What to produce
A faithful copy of the data below is required, leaving out every picture.

============================================================

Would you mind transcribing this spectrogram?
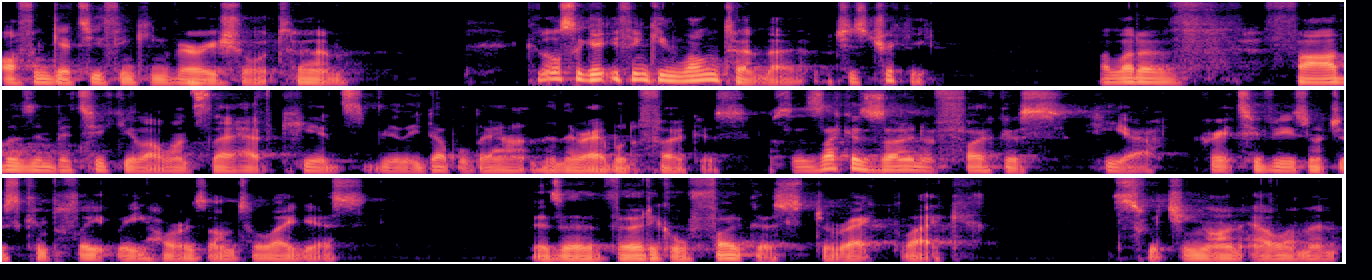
often gets you thinking very short term. Can also get you thinking long term though, which is tricky. A lot of fathers in particular, once they have kids, really double down and they're able to focus. So there's like a zone of focus here. Creativity is not just completely horizontal, I guess there's a vertical focus, direct, like switching on element.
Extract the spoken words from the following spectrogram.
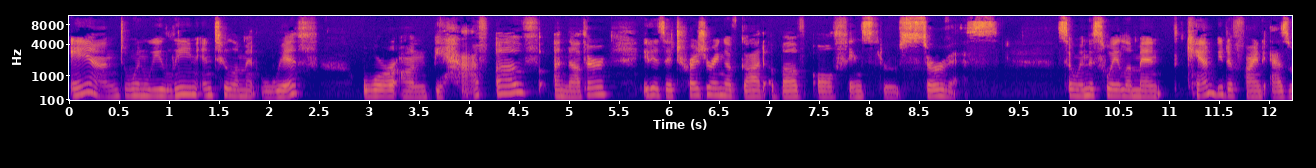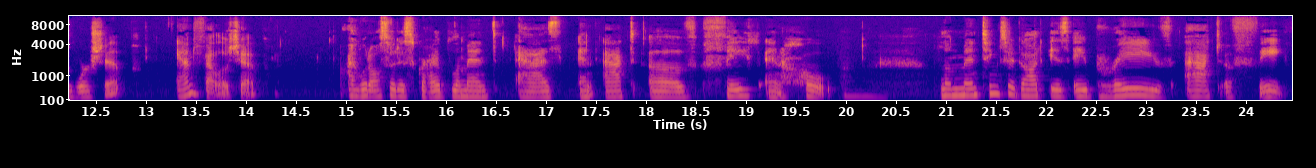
And when we lean into lament with or on behalf of another, it is a treasuring of God above all things through service. So, in this way, lament can be defined as worship and fellowship. I would also describe lament as an act of faith and hope. Mm. Lamenting to God is a brave act of faith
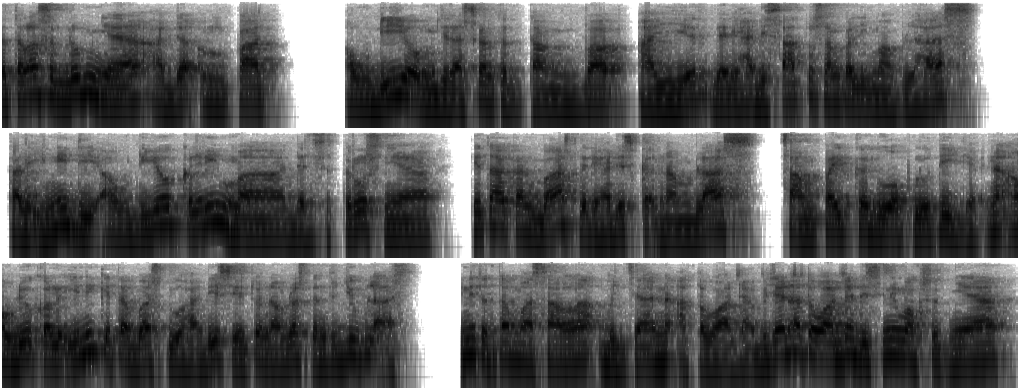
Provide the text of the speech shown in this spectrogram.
Setelah sebelumnya ada empat audio menjelaskan tentang bab air dari hadis 1 sampai 15. Kali ini di audio kelima dan seterusnya kita akan bahas dari hadis ke-16 sampai ke-23. Nah, audio kali ini kita bahas dua hadis yaitu 16 dan 17. Ini tentang masalah bejana atau wadah. Bejana atau wadah di sini maksudnya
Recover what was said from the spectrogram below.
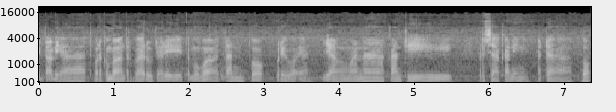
kita lihat perkembangan terbaru dari pembuatan box brewok ya. Yang mana akan dikerjakan ini ada box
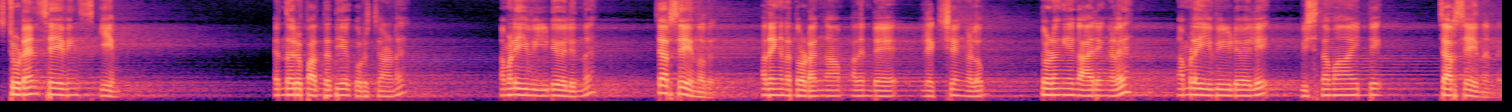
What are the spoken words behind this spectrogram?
സ്റ്റുഡന്റ് സേവിങ്സ് സ്കീം എന്നൊരു പദ്ധതിയെക്കുറിച്ചാണ് നമ്മൾ ഈ വീഡിയോയിൽ ഇന്ന് ചർച്ച ചെയ്യുന്നത്. അതെങ്ങനെ തുടങ്ങാം അതിന്റെ ലക്ഷ്യങ്ങളും തുടങ്ങിയ കാര്യങ്ങൾ നമ്മൾ ഈ വീഡിയോയിൽ വിശദമായിട്ട് ചർച്ച ചെയ്യുന്നുണ്ട്.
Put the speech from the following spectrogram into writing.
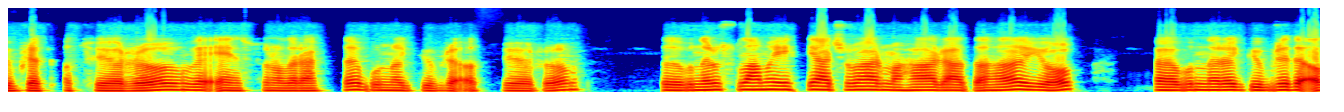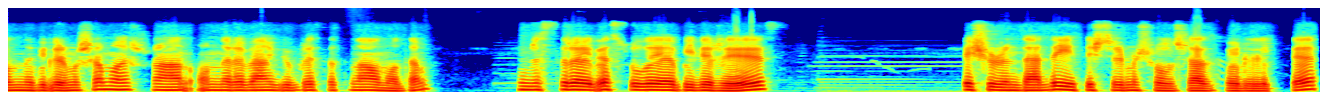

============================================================

Expected answer
Would you mind transcribing this spectrogram?
often gets you thinking very short term. Can also get you thinking long term though, which is tricky. A lot of fathers in particular, once they have kids, really double down and they're able to focus. So there's like a zone of focus here. Creativity is not just completely horizontal, I guess there's a vertical focus, direct, like switching on element.
Extract the spoken words from the following spectrogram.
And when we lean into lament with or on behalf of another, it is a treasuring of God above all things through service. So, in this way, lament can be defined as worship and fellowship. I would also describe lament as an act of faith and hope. Mm. Lamenting to God is a brave act of faith
Provide the text of the speech shown in this spectrogram.
Setelah sebelumnya ada empat audio menjelaskan tentang bab air dari hadis 1 sampai 15. Kali ini di audio kelima dan seterusnya kita akan bahas dari hadis ke-16 sampai ke-23. Nah, audio kali ini kita bahas dua hadis yaitu 16 dan 17. Ini tentang masalah bejana atau wadah. Bejana atau wadah di sini maksudnya
Recover what was said from the spectrogram below.
kita lihat perkembangan terbaru dari pembuatan box brewok ya. Yang mana akan dikerjakan ini ada box
What are the spoken words behind this spectrogram?
സ്റ്റുഡന്റ് സേവിങ്സ് സ്കീം എന്നൊരു പദ്ധതിയെക്കുറിച്ചാണ് നമ്മൾ ഈ വീഡിയോയിൽ ഇന്ന് ചർച്ച ചെയ്യുന്നത്. അതെങ്ങനെ തുടങ്ങാം അതിന്റെ ലക്ഷ്യങ്ങളും തുടങ്ങിയ കാര്യങ്ങൾ നമ്മൾ ഈ വീഡിയോയിൽ വിശദമായിട്ട് ചർച്ച ചെയ്യുന്നുണ്ട്.
Put the speech from the following spectrogram into writing.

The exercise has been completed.